What strikes one most about the two exhibitions by Scaria and Antao are their Christian underpinnings, intended or unintended as the case might be. While the intention in both exhibitions is to challenge and dismantle existing values systems, the references like Icarus and Sisyphus in Scaria’s workS, Hesitant Attempt, and a set of Untiledcharcoals, clearly draws on the myths of ancient Greece and early Christianity, while in Antao’s work one may note a subconscious reference to the Indo-Portuguese sculptures to be found in Goa and Gaugin’s Polynesian sculptures, which typify a coming together of East and West.  

In fact, the East-Indian approach to Christian iconography often fuses influences of Hinduism therein. In a sense his art may be seen as a point of cross-over.  In this body of work Antao focuses primarily on the torso as a formal device to convey the nuance of these satirical pieces that touch both heart and head. It may be noted that while the works are laced with a subtle eroticism of the earth-mother, the intention is to go beyond mere physicality of the form. This is signified clearly by one of the sculptures-- one may note that the hands of the protagonist reach in beyond the parameters of the garment to touch her own heart. It indicates that the intention of the artist is to go beyond the earthly body and connect with inner spirit of his creations. 

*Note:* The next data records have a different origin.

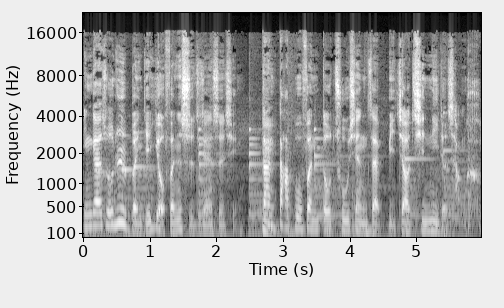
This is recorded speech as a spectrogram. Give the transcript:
应该说日本也有分食这件事情，但大部分都出现在比较亲密的场合。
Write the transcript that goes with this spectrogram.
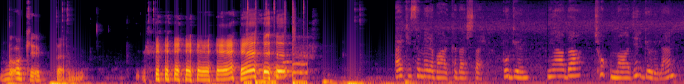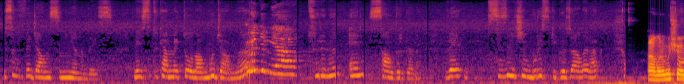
Bu okey. Tamam. Herkese merhaba arkadaşlar. Bugün dünyada çok nadir görülen Yusuf ve canlısının yanındayız. Nesli tükenmekte olan bu canlı ya. türünün en saldırganı ve sizin için bu riski göze alarak şu an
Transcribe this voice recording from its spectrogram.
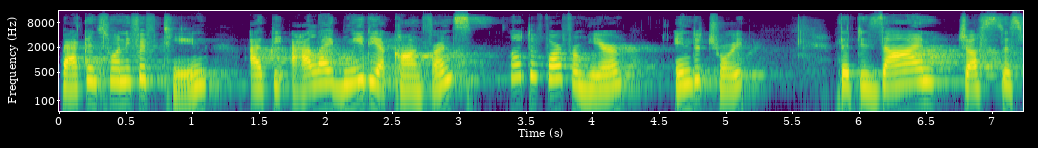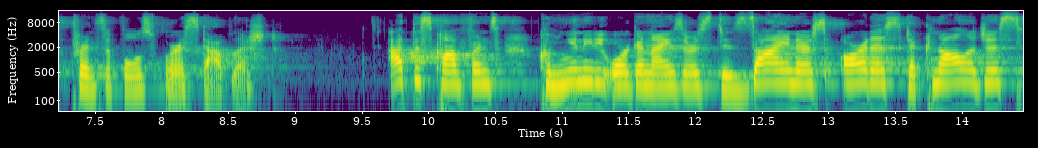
Back in 2015, at the Allied Media Conference, not too far from here, in Detroit, the design justice principles were established. At this conference, community organizers, designers, artists, technologists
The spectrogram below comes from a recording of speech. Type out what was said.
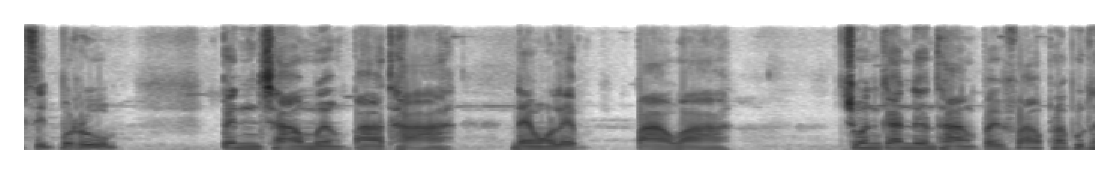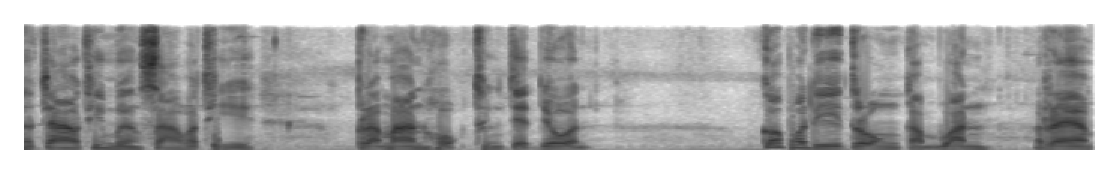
30 รูป เป็นชาวเมืองปาถา ในวงเล็บปาวา ชวนการเดินทางไปเฝ้าพระพุทธเจ้าที่เมืองสาวัตถี ประมาณ 6-7 โยชน์ก็พอดีตรงกับวันแรม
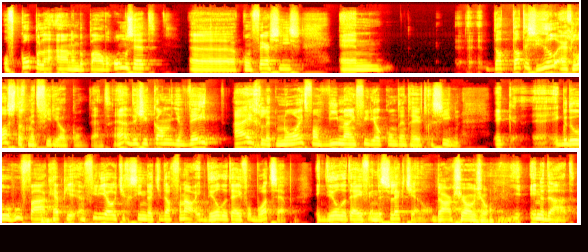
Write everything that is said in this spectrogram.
of koppelen aan een bepaalde omzet, eh, conversies. En dat, dat is heel erg lastig met videocontent. Hè? Dus je, kan, je weet eigenlijk nooit van wie mijn videocontent heeft gezien. Ik, eh, ik bedoel, hoe vaak heb je een videootje gezien dat je dacht van nou, ik deel dit even op WhatsApp. Ik deel dit even in de Slack channel. Dark social. Inderdaad,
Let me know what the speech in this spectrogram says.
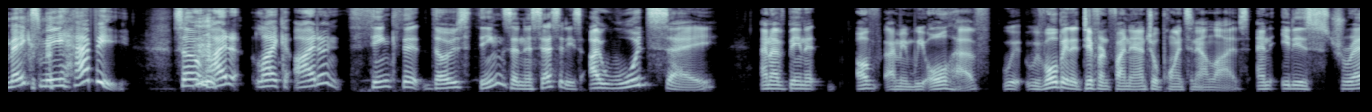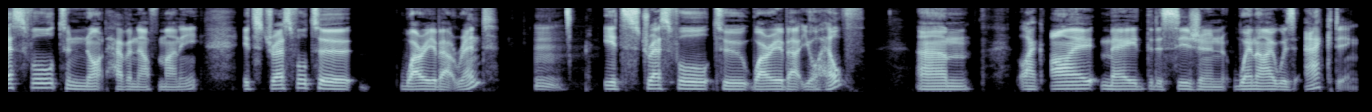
makes me happy. So I like I don't think that those things are necessities. I would say, and I've been at of I mean we all have. We, we've all been at different financial points in our lives, and it is stressful to not have enough money. It's stressful to worry about rent. Mm. It's stressful to worry about your health. Um, like I made the decision when I was acting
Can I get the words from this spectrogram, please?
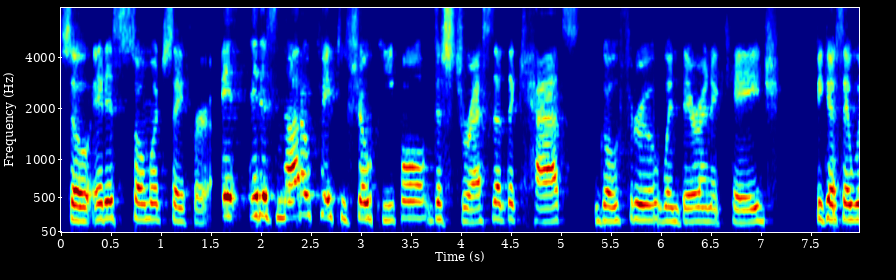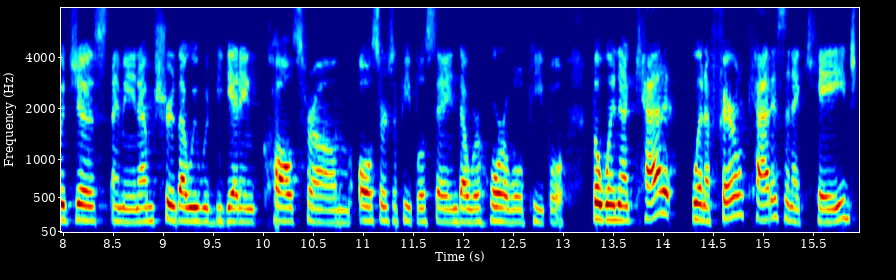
So it is so much safer. It, it is not okay to show people the stress that the cats go through when they're in a cage because it would just, I mean, I'm sure that we would be getting calls from all sorts of people saying that we're horrible people. But when a cat, when a feral cat is in a cage,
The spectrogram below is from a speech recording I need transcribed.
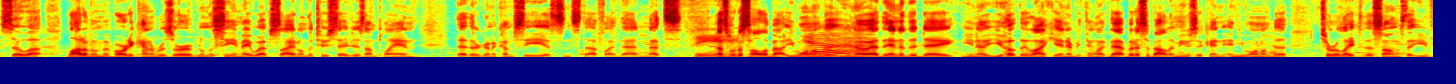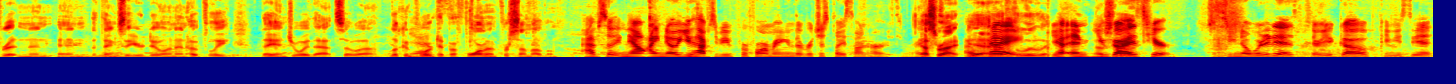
So uh, a lot of them have already kind of reserved on the CMA website on the two stages I'm playing that they're going to come see us and stuff like that. And that's see? that's what it's all about. You want yeah. them to, you know, at the end of the day, you know, you hope they like you and everything like that. But it's about the music, and, and you want yep. them to, to relate to the songs that you've written and, and the things that you're doing, and hopefully they enjoy that. So uh, looking yes. forward to performing for some of them. Absolutely. Now I know you have to be performing in the richest place on earth, right? That's right. Okay. Yeah, absolutely. Yeah, and you absolutely. guys here, so you know what it is. There you go. Can you see it?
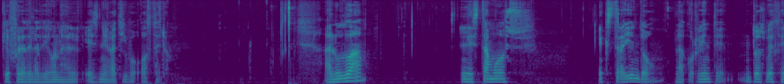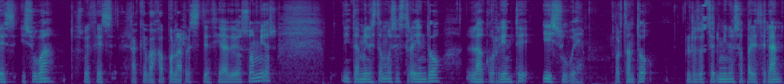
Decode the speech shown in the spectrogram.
que fuera de la diagonal es negativo o cero. Al nudo A le estamos extrayendo la corriente dos veces I sub A, dos veces la que baja por la resistencia de 2 ohmios, y también estamos extrayendo la corriente I sub B. Por tanto, los dos términos aparecerán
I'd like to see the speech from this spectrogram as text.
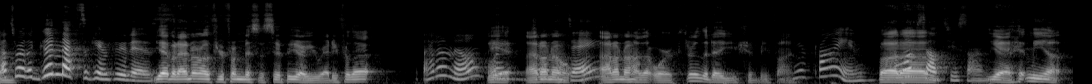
That's where the good Mexican food is. yeah, but I don't know if you're from Mississippi. Are you ready for that? I don't know. Yeah, Like, I don't know. the Day? I don't know how that works. During the day, you should be fine. You're fine. But I love um, South Tucson. Yeah, hit me up,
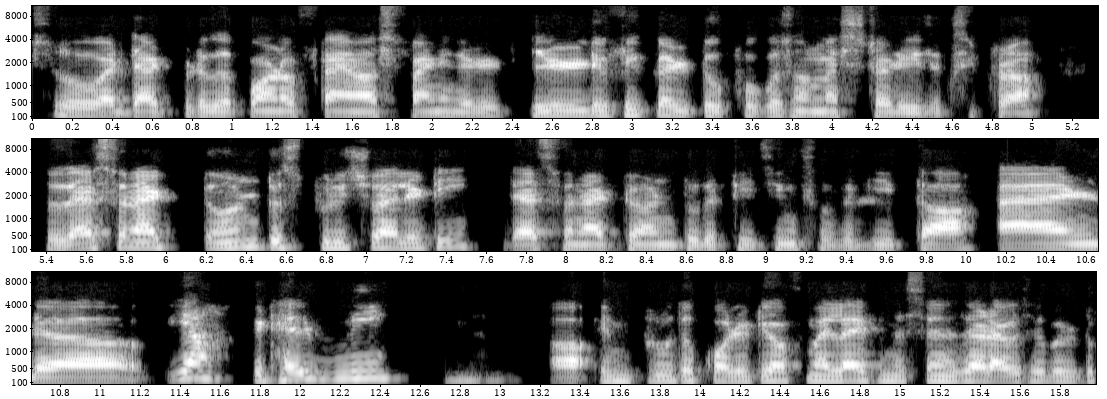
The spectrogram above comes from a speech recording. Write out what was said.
So at that particular point of time, I was finding it a little difficult to focus on my studies, etc. So that's when I turned to spirituality. That's when I turned to the teachings of the Gita. And uh, yeah, it helped me uh, improve the quality of my life in the sense that I was able to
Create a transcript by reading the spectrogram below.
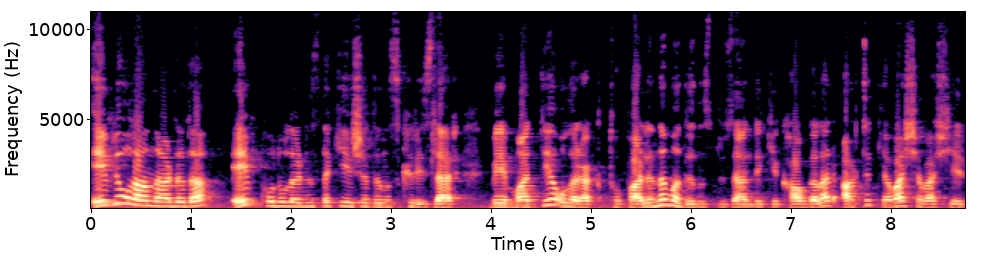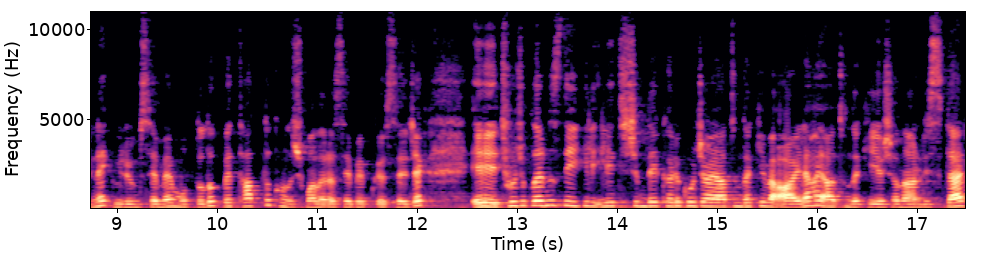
Evli olanlarda da ev konularınızdaki yaşadığınız krizler ve maddi olarak toparlanamadığınız düzendeki kavgalar artık yavaş yavaş yerine gülümseme, mutluluk ve tatlı konuşmalara sebep gösterecek. Ee, çocuklarınızla ilgili iletişimde karı koca hayatındaki ve aile hayatındaki yaşanan riskler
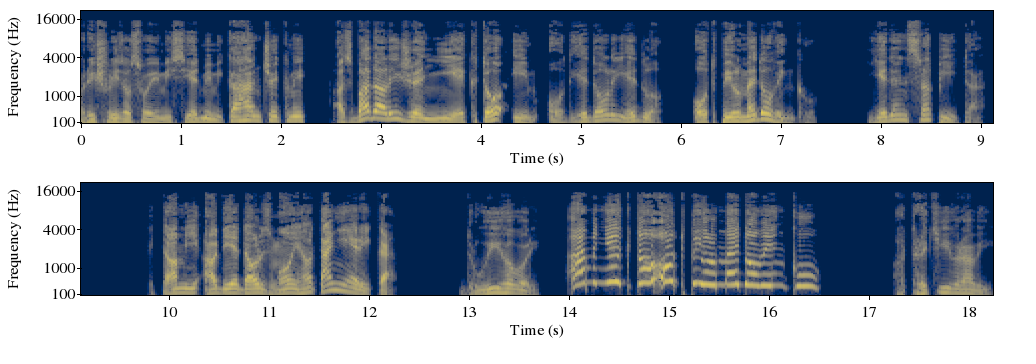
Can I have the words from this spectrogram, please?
Prišli so svojimi siedmimi kahančekmi a zbadali, že niekto im odjedol jedlo. Odpil medovinku. Jeden sa pýta. Kto mi odjedol z môjho tanierika? Druhý hovorí. A mne kto odpil medovinku? A tretí vraví.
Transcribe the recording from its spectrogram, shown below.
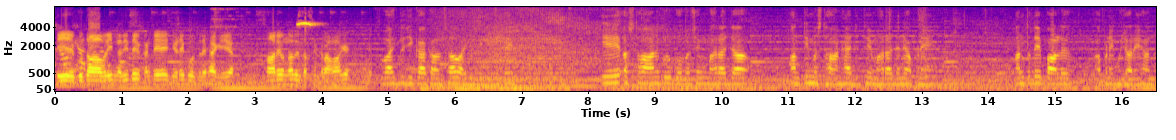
ਤੇ ਗੋਦਾਵਰੀ ਨਦੀ ਦੇ ਕੰਢੇ ਜਿਹੜੇ ਗੁਰਦੁਆਰੇ ਹੈਗੇ ਆ, ਸਾਰੇ ਉਹਨਾਂ ਦੇ ਦਰਸ਼ਨ ਕਰਾਵਾਂਗੇ। ਵਾਹਿਗੁਰੂ ਜੀ ਕਾ ਖਾਲਸਾ, ਵਾਹਿਗੁਰੂ ਜੀ ਕੀ ਫਤਿਹ। ਇਹ ਅਸਥਾਨ ਗੁਰੂ ਗੋਬਿੰਦ ਸਿੰਘ ਮਹਾਰਾਜ ਦਾ ਅੰਤਿਮ ਸਥਾਨ ਹੈ, ਜਿੱਥੇ ਮਹਾਰਾਜ ਨੇ ਆਪਣੇ ਅੰਤ ਦੇ ਪਲ ਆਪਣੇ ਗੁਜ਼ਾਰੇ ਹਨ।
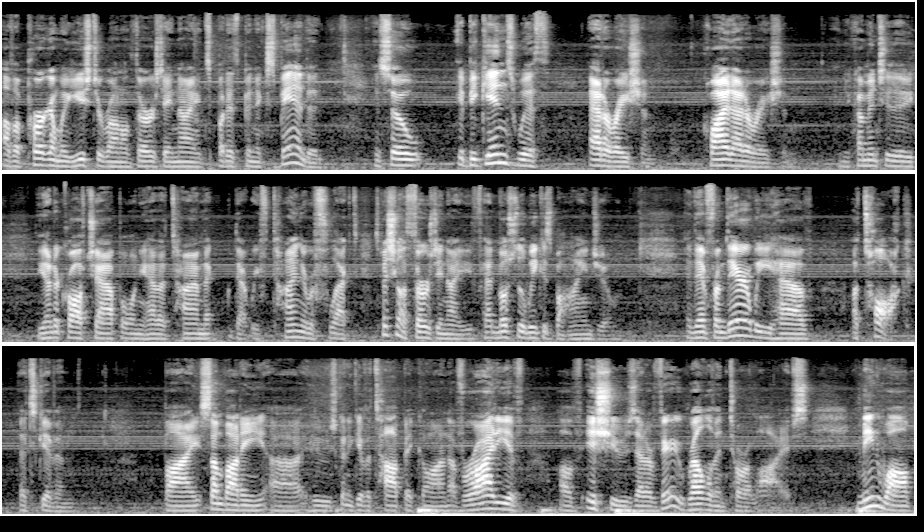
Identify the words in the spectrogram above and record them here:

The emotive charge of a construction worker’s brick, a politician’s chair or a community waterspout carries them beyond the mundane message, when juxtaposed with the astral bodies of his protagonists who are sky clad or forest covered. Under Antao’s skilled hands, the neck morphs into roots, the body resembles a fibrous plant or a bird nests in the belly of a standing figure, who contemplates the world with her eyes closed. All the characters, whether they are torsos, heads or full-bodied sculptures, appear to be contemplating their inner life, for their eyes are either shut or inward looking.  Scaria’s work is also marked by this sense of inner contemplation. For instance, his Thinker, imagines Rodin’s famous sculpture of the same name, submerged in a well that leaks at out green toxic waste at the bottom. In a triptych three protagonists, dressed in saffron, green and white, (resembling the tri-colour) bare their chests, revealing a hidden inner-narrative, indicated by play and pause buttons. 

It would be fair to say that both artists address the past and the present, the national and the global with a fair dose of mythology and a reference to nostalgic objects, that often stand in as protagonists. One might even go as far as to say that their works provide an alternative voice that speaks to the syncretic nature of the country, the largely absent voice of the Christian minority, emerges through these works without becoming overt or obvious. There approach is not in a manner as obvious as an artist like the late F N Souza who takes a verbose stand on the matter.

Within the works of Scaria and Antao, we may find new and nuanced narratives that address the Post-Colonial history of India in an age of Globalization, with the environment in the forefront of the concern’s of both the artists. 

Image courtesy: Vadehra Art Gallery & Gallery Espace